Records shown below:

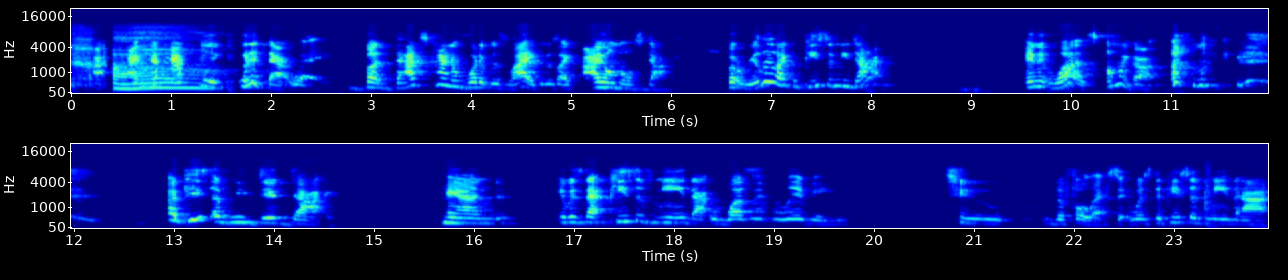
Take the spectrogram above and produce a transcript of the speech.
I, oh. I never actually put it that way, but that's kind of what it was like. It was like I almost died, but really, like a piece of me died and it was oh my god a piece of me did die mm-hmm. and it was that piece of me that wasn't living to the fullest it was the piece of me that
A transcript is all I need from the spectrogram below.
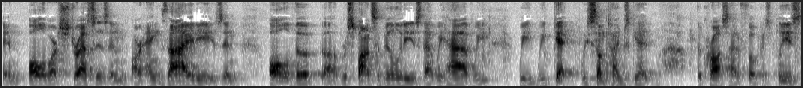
in all of our stresses and our anxieties and all of the uh, responsibilities that we have. We, we, we, get, we sometimes get the cross out of focus. Please,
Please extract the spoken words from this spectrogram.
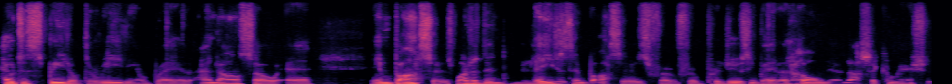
how to speed up the reading of Braille? And also, uh, embossers. What are the latest embossers for, for producing Braille at home? They're not a commercial.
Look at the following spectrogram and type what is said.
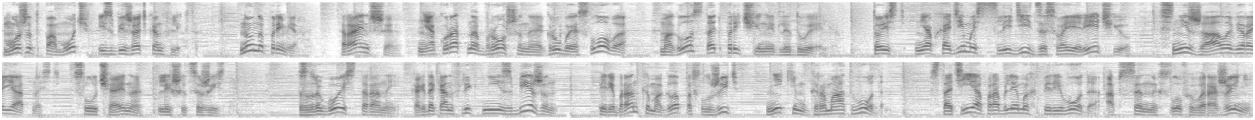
может помочь избежать конфликта. Ну, например, раньше неаккуратно брошенное грубое слово могло стать причиной для дуэли. То есть необходимость следить за своей речью снижала вероятность случайно лишиться жизни. С другой стороны, когда конфликт неизбежен, перебранка могла послужить неким громоотводом. В статье о проблемах перевода обсценных слов и выражений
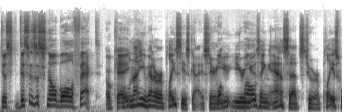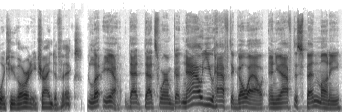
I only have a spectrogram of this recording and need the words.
Just this is a snowball effect, okay? Well, now you've got to replace these guys. You're, well, you, are well, using assets to replace what you've already tried to fix. Le- yeah, that that's where I'm going. Now you have to go out and you have to spend money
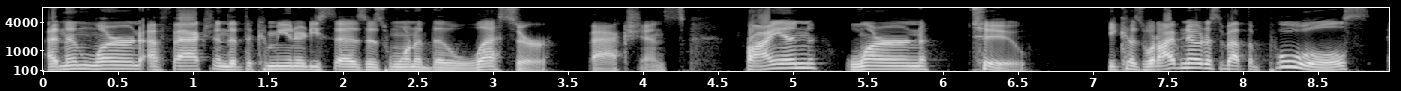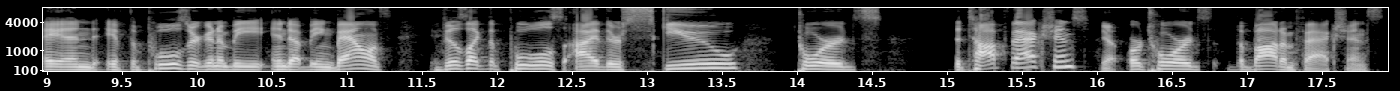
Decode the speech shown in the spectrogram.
and then learn a faction that the community says is one of the lesser factions. Try and learn two. Because what I've noticed about the pools, and if the pools are going to be end up being balanced, it feels like the pools either skew towards the top factions Yep. or towards the bottom factions.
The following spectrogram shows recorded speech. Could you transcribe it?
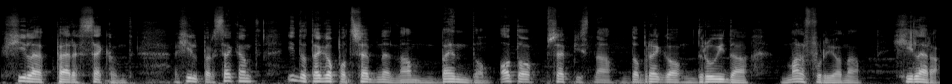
heal per second. Heal per second i do tego potrzebne nam będą. Oto przepis na dobrego druida Malfuriona healera.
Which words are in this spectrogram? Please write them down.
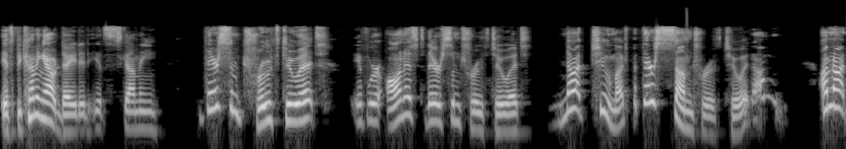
It's becoming outdated. It's scummy. There's some truth to it. If we're honest, there's some truth to it. Not too much, but there's some truth to it. I'm, I'm not.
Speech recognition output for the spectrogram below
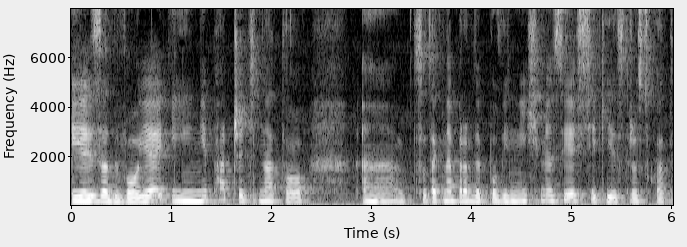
I jeść za dwoje i nie patrzeć na to, e, co tak naprawdę powinniśmy zjeść, jaki jest rozkład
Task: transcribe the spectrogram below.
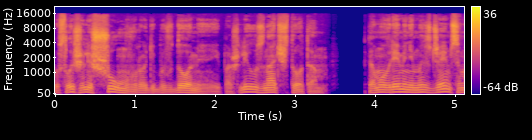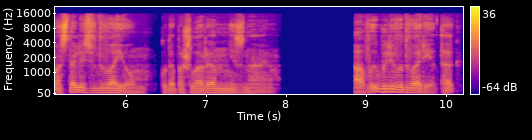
услышали шум вроде бы в доме и пошли узнать, что там. К тому времени мы с Джеймсом остались вдвоем. Куда пошла Рен, не знаю. А вы были во дворе, так?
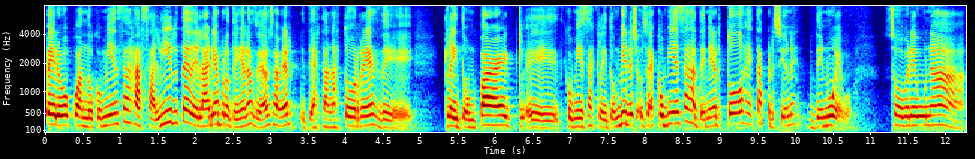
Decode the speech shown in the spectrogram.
pero cuando comienzas a salirte del área protegida de la ciudad del saber, ya están las torres de Clayton Park, eh, comienzas Clayton Village, o sea, comienzas a tener todas estas presiones de nuevo sobre una,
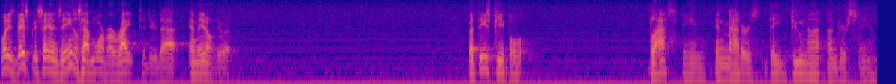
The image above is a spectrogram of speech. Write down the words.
what he's basically saying is the angels have more of a right to do that, and they don't do it. But these people blaspheme in matters they do not understand.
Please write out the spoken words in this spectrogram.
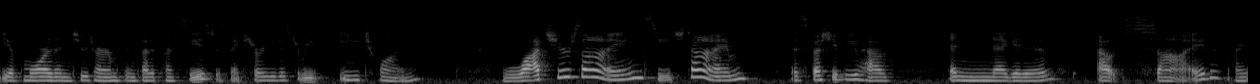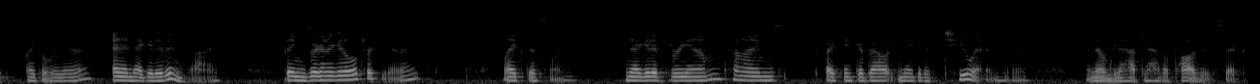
you have more than two terms inside the parentheses, just make sure you distribute each one. Watch your signs each time, especially if you have a negative outside, right, like over there, and a negative inside. Things are going to get a little trickier, right? Like this one. Negative 3m times, if I think about negative 2n here, I know I'm going to have to have a positive 6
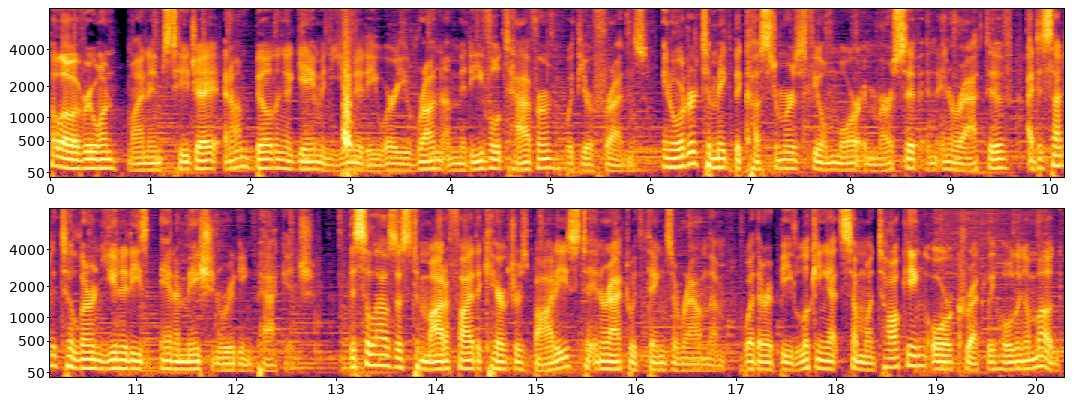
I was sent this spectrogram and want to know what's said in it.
Hello everyone, my name's TJ and I'm building a game in Unity where you run a medieval tavern with your friends. In order to make the customers feel more immersive and interactive, I decided to learn Unity's animation rigging package. This allows us to modify the characters' bodies to interact with things around them, whether it be looking at someone talking or correctly holding a mug.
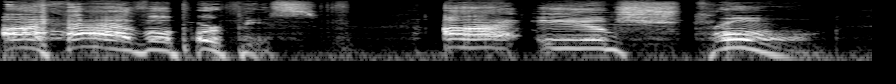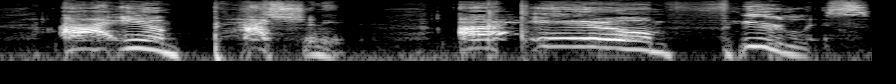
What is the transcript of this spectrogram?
I have a purpose. I am strong. I am passionate. I am fearless.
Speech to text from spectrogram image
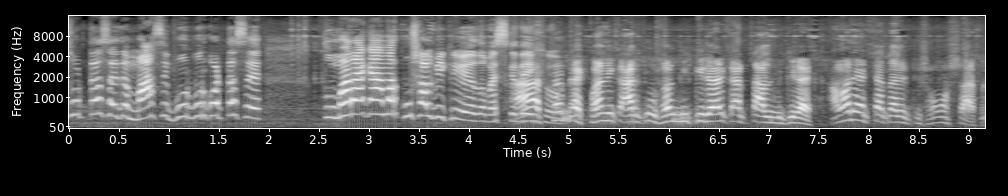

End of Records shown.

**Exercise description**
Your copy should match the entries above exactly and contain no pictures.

**Your response**
Take the spectrogram above and produce a transcript of the speech.
I, oh. I never actually put it that way, but that's kind of what it was like. It was like I almost died, but really, like a piece of me died and it was oh my god a piece of me did die mm-hmm. and it was that piece of me that wasn't living to the fullest it was the piece of me that
A transcript is all I need from the spectrogram below.
in all of our stresses and our anxieties and all of the uh, responsibilities that we have. We, we, we, get, we sometimes get the cross out of focus. Please,
Please extract the spoken words from this spectrogram.
how to speed up the reading of Braille? And also, uh, embossers. What are the latest embossers for, for producing Braille at home? They're not a commercial.
Look at the following spectrogram and type what is said.
может помочь избежать конфликта. Ну, например, раньше неаккуратно брошенное грубое слово могло стать причиной для дуэли. То есть необходимость следить за своей речью снижала вероятность случайно лишиться жизни. С другой стороны, когда конфликт неизбежен, перебранка могла послужить неким громоотводом. В статье о проблемах перевода обсценных слов и выражений
I only have a spectrogram of this recording and need the words.
Just this is a snowball effect, okay? Well, now you've got to replace these guys. You're, well, you, are well, using assets to replace what you've already tried to fix. Le- yeah, that that's where I'm going. Now you have to go out and you have to spend money
Decode the speech shown in the spectrogram.
and then learn a faction that the community says is one of the lesser factions. Try and learn two. Because what I've noticed about the pools, and if the pools are going to be end up being balanced, it feels like the pools either skew towards the top factions Yep. or towards the bottom factions.
The following spectrogram shows recorded speech. Could you transcribe it?
heal per second. Heal per second i do tego potrzebne nam będą. Oto przepis na dobrego druida Malfuriona healera.
Which words are in this spectrogram? Please write them down.
It's becoming outdated. It's scummy. There's some truth to it. If we're honest, there's some truth to it. Not too much, but there's some truth to it. I'm, I'm not.
Speech recognition output for the spectrogram below
I jeść za dwoje i nie patrzeć na to, e, co tak naprawdę powinniśmy zjeść, jaki jest rozkład
Task: transcribe the spectrogram below.
услышали шум вроде бы в доме и пошли узнать, что там. К тому времени мы с Джеймсом остались вдвоем. Куда пошла Рен, не знаю. А вы были во дворе, так?
Decode the speech shown in the spectrogram.
pero cuando comienzas a salirte del área protegida de la ciudad del saber, ya están las torres de Clayton Park, eh, comienzas Clayton Village, o sea, comienzas a tener todas estas presiones de nuevo sobre una,
The image above is a spectrogram of speech. Write down the words.
what he's basically saying is the angels have more of a right to do that, and they don't do it. But these people blaspheme in matters they do not understand.
Please write out the spoken words in this spectrogram.
you have more than two terms inside the parentheses, just make sure you distribute each one. Watch your signs each time, especially if you have a negative outside, right, like over there, and a negative inside. Things are going to get a little trickier, right? Like this one. Negative 3m times, if I think about negative 2n here, I know I'm going to have to have a positive 6
I was sent this spectrogram and want to know what's said in it.
Hello everyone, my name's TJ and I'm building a game in Unity where you run a medieval tavern with your friends. In order to make the customers feel more immersive and interactive, I decided to learn Unity's animation rigging package. This allows us to modify the characters' bodies to interact with things around them, whether it be looking at someone talking or correctly holding a mug.
What is the transcript of this spectrogram?
I have a purpose. I am strong. I am passionate. I am fearless.
Speech to text from spectrogram image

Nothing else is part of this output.